→ MATERIAL SUPPLIED:
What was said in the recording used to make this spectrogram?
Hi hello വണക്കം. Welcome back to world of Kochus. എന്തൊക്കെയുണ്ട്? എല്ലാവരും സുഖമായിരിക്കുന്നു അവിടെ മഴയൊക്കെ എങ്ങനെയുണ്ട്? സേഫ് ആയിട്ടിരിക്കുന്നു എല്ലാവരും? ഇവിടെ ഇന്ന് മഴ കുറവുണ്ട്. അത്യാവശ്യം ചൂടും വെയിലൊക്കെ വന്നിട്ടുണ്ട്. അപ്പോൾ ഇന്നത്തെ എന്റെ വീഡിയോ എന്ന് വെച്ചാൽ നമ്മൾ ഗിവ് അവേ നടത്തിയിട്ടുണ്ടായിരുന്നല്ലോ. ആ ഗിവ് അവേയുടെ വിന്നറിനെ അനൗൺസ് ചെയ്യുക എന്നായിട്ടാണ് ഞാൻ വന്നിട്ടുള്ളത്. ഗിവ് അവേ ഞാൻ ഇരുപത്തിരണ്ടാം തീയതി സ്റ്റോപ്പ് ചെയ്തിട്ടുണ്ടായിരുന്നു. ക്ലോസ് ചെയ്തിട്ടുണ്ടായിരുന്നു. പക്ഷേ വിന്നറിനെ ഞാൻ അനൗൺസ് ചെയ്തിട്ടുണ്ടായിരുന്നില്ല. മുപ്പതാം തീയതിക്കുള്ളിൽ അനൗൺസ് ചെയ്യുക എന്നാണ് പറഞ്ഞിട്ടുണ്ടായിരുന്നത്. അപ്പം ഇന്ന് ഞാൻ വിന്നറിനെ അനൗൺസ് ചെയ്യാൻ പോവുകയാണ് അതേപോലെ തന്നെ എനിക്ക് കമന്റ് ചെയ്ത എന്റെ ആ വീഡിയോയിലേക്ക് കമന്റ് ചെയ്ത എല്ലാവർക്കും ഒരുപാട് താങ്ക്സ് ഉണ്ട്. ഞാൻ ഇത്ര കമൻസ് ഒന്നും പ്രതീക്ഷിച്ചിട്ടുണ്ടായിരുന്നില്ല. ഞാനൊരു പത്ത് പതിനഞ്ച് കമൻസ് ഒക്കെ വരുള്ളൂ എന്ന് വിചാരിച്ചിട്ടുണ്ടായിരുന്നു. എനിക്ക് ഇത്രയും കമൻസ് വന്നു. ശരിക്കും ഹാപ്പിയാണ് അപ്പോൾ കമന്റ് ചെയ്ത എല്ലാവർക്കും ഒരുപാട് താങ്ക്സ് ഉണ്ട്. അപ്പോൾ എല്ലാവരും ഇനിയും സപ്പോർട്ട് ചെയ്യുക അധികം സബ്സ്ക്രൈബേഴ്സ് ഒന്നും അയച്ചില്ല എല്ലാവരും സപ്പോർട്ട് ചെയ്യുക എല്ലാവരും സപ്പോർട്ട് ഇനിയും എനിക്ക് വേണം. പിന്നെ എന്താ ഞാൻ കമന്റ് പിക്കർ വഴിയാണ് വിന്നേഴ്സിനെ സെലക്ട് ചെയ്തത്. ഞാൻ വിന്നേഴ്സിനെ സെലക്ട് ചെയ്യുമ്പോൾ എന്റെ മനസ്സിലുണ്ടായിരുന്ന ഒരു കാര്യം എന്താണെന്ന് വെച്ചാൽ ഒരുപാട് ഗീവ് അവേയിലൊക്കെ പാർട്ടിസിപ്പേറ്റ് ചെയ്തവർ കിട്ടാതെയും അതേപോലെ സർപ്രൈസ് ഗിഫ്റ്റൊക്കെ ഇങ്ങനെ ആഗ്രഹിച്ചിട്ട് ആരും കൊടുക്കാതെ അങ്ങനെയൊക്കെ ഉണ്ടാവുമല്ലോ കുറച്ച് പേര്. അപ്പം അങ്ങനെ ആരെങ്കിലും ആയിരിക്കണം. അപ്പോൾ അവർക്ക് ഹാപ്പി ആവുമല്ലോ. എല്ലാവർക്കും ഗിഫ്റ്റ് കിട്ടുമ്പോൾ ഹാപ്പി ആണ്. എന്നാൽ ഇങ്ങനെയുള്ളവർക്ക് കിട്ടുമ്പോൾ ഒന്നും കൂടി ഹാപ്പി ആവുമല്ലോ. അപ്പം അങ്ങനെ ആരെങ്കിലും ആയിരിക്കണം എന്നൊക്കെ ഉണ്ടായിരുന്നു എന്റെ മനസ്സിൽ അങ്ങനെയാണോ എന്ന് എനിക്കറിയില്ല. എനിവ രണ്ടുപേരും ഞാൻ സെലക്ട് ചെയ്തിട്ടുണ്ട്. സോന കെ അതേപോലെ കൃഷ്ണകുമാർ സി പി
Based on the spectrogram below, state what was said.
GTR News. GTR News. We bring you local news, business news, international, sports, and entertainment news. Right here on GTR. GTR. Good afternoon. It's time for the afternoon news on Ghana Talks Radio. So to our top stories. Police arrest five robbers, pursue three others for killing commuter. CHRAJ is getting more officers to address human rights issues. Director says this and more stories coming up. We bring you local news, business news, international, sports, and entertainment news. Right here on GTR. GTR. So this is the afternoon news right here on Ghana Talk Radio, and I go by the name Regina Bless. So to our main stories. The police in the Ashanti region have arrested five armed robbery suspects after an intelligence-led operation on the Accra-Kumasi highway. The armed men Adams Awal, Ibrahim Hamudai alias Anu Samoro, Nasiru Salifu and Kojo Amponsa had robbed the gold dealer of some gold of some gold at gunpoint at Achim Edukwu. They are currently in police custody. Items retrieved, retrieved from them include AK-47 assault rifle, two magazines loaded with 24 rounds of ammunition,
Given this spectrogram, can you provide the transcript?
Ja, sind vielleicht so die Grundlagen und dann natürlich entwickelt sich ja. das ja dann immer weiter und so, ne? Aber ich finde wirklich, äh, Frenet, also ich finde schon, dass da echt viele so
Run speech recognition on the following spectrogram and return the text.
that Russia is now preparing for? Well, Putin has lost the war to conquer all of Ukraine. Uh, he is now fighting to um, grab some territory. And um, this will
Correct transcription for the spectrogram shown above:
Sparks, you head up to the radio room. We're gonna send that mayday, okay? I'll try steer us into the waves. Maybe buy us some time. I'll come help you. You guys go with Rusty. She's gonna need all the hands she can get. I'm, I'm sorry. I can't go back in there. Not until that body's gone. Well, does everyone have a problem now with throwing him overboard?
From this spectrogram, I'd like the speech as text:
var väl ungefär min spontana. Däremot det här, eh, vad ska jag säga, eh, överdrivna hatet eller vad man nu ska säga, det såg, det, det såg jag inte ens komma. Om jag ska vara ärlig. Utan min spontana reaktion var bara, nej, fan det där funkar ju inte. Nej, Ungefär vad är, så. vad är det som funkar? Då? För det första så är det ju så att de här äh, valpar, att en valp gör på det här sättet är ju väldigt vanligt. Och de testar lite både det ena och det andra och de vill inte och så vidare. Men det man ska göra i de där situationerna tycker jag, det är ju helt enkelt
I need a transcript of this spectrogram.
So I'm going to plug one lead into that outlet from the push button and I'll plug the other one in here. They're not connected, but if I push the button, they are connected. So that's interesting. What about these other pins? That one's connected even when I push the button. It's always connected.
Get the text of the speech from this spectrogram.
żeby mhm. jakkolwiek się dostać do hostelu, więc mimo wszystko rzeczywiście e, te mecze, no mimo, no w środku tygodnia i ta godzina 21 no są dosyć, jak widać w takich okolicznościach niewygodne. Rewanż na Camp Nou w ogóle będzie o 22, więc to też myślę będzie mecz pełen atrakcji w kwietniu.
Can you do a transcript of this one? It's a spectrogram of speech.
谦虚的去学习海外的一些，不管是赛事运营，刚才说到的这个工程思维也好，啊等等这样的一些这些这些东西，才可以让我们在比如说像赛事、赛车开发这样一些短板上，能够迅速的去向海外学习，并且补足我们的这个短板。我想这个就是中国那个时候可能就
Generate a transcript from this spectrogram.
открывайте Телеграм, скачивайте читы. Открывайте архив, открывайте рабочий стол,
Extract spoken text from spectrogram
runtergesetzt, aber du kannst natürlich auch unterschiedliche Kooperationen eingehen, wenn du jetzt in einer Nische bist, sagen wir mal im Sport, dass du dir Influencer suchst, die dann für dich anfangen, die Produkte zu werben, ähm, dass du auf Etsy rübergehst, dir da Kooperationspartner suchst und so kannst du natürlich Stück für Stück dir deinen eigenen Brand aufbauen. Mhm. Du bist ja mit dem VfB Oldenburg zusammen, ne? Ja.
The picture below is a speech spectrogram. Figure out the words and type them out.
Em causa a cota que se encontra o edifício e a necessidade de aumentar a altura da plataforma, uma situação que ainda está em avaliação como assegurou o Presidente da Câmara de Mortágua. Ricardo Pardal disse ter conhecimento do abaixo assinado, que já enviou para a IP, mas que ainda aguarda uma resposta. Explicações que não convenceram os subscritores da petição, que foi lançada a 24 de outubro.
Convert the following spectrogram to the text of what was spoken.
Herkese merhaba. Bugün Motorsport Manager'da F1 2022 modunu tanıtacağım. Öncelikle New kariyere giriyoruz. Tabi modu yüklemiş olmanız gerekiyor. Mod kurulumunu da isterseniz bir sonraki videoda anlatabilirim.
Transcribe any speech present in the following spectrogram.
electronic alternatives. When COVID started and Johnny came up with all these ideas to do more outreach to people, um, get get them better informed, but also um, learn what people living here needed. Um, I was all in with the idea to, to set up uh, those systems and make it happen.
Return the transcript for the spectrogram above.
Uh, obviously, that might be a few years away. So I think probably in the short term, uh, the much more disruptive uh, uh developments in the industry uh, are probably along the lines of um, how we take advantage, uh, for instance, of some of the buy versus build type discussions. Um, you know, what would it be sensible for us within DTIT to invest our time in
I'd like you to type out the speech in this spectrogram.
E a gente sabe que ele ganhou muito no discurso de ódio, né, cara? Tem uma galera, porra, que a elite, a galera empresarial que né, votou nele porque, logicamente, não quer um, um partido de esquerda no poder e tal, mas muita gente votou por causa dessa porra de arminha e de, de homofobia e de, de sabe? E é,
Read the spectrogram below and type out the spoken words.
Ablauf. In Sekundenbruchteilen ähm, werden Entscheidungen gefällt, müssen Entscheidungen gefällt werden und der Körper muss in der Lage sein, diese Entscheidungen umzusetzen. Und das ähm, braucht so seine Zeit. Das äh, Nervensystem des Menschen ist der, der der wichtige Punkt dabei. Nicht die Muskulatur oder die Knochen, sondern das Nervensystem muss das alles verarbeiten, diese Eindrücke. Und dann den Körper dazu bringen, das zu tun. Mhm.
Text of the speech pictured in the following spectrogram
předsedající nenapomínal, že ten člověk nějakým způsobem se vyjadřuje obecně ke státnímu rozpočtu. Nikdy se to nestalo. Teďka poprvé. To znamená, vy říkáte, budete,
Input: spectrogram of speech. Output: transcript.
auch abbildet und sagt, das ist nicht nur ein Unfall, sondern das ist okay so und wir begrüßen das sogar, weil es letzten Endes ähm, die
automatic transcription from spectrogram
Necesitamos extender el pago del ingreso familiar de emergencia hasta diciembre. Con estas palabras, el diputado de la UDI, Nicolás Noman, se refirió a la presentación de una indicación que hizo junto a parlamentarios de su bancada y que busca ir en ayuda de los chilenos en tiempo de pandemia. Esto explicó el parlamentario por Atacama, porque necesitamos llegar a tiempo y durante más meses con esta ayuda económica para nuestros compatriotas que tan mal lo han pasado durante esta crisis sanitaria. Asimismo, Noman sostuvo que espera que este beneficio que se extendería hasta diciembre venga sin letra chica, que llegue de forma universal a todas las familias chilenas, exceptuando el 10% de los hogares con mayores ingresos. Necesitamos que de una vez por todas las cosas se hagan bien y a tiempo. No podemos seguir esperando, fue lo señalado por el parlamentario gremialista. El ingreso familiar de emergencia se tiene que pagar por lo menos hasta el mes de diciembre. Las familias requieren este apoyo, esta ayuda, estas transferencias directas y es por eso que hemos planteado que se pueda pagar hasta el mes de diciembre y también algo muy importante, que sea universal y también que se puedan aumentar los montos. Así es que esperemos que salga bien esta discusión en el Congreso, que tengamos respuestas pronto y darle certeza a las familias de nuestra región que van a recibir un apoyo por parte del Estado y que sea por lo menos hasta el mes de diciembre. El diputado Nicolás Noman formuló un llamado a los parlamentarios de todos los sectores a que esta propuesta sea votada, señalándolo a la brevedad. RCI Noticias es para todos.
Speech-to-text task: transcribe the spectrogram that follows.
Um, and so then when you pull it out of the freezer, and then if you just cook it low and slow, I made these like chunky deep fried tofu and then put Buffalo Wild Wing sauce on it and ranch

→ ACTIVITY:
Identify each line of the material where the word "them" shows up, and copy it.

→ SOLUTION TO THE PROBLEM:
GTR News. GTR News. We bring you local news, business news, international, sports, and entertainment news. Right here on GTR. GTR. Good afternoon. It's time for the afternoon news on Ghana Talks Radio. So to our top stories. Police arrest five robbers, pursue three others for killing commuter. CHRAJ is getting more officers to address human rights issues. Director says this and more stories coming up. We bring you local news, business news, international, sports, and entertainment news. Right here on GTR. GTR. So this is the afternoon news right here on Ghana Talk Radio, and I go by the name Regina Bless. So to our main stories. The police in the Ashanti region have arrested five armed robbery suspects after an intelligence-led operation on the Accra-Kumasi highway. The armed men Adams Awal, Ibrahim Hamudai alias Anu Samoro, Nasiru Salifu and Kojo Amponsa had robbed the gold dealer of some gold of some gold at gunpoint at Achim Edukwu. They are currently in police custody. Items retrieved, retrieved from them include AK-47 assault rifle, two magazines loaded with 24 rounds of ammunition,
The picture below is a speech spectrogram. Figure out the words and type them out.
electronic alternatives. When COVID started and Johnny came up with all these ideas to do more outreach to people, um, get get them better informed, but also um, learn what people living here needed. Um, I was all in with the idea to, to set up uh, those systems and make it happen.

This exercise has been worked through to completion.